  • A seal on the shore isn’t always stranded: This post is a nice reminder to stay back and let nature takes its course, also you never know what you’ll come across during a wintry beach walk.
  • 3 truths on the fables about dolphin-safe labels: It was an eye-opening post to write and discover that just because it’s labeled as dolphin-safe it isn’t safe for all marine life.
  • A Scientist’s Inspiration (by Jim McElhatton): This interview with Dr. Penny Chisholm, recipient of the National Medal of Science, should be a must read for anyone in school with even a slight interest in science as she explains how “My interest in science grew slowly as I went through school”. She also explains the merits of writing for children in that it helps to boil down the subject matter.
  • Beach Chair Birding, A Ray of Hope in a Sea of Chum, A Visit from Dungeness Crab: These posts are three of my favorites because they were all contributed by guest bloggers. Ernie Wilson, Jim Wharton, and Cherilyn Jose each brought a perspective as unique as they are … I can’t wait to see what they’ll share next year! If you’re interested in guest blogging please feel free to share your ideas anytime!

Jellyfish protein help create glow-in-the-dark ice cream
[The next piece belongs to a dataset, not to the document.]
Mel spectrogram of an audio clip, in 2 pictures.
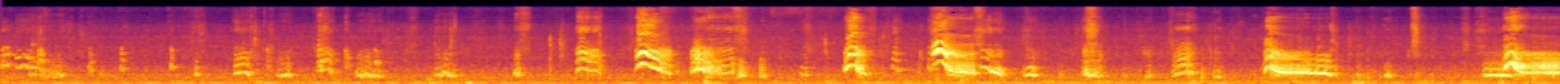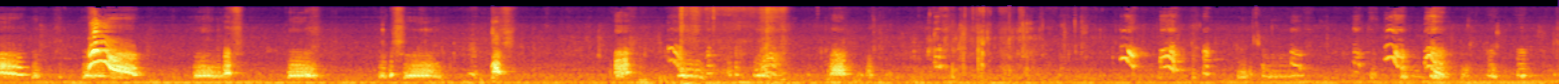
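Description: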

Looks like seaweed isn’t the only ocean organism used to make ice cream a special treat these days, particularly if its glow-in-the-dark ice cream. Charlie Francis, British ice cream creator, partnered with a Chinese scientist interested in understanding the nuances of jellyfish proteins, to synthesize the fluorescent jellyfish protein specifically for use as part of an ice cream flavor. Francis and his partner recreated the luminescent protein to construct a specialized calcium-activated protein that only glows in the dark once you lick it. And, the more you lick it the more it glows. No jellyfish were harmed in the making of this ice cream flavor. Is it safe to taste? Francis tasted it and said “I tried some and I don’t seem to be glowing anywhere” How much is a scoop? $220. Would you try it?

la-dd-glow-in-the-dark-jellyfish-ice-cream-201-002
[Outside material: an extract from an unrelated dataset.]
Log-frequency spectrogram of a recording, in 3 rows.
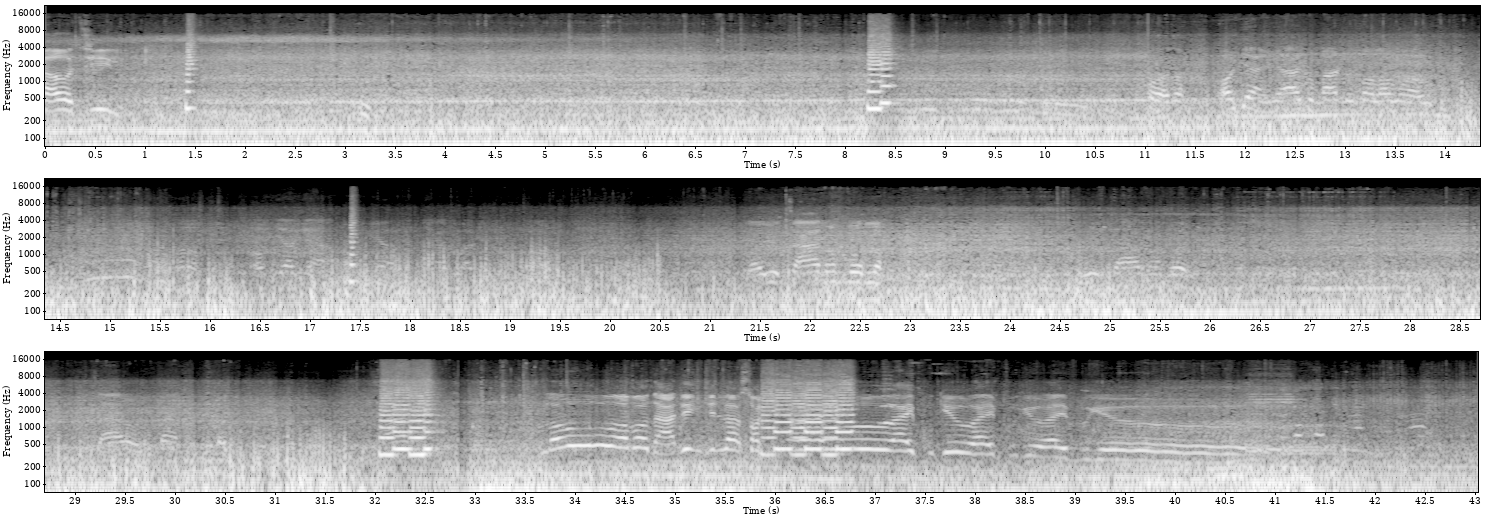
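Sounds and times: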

Check out the ‘Lick Me, I’m Delicious’ Facebook page to learn more about all of Francis’ creations here: https://www.facebook.com/lickmeimdelicious

Under normal, non-dairy related circumstances, jellyfish protein glow when the photoprotein aequorin interacts with seawater to produce a light (i.e., green florescent protein or GFP). Why do animals and plants glow in the dark? Find out here.

gfp2_conncolldotedu

GFP was first described in 1955.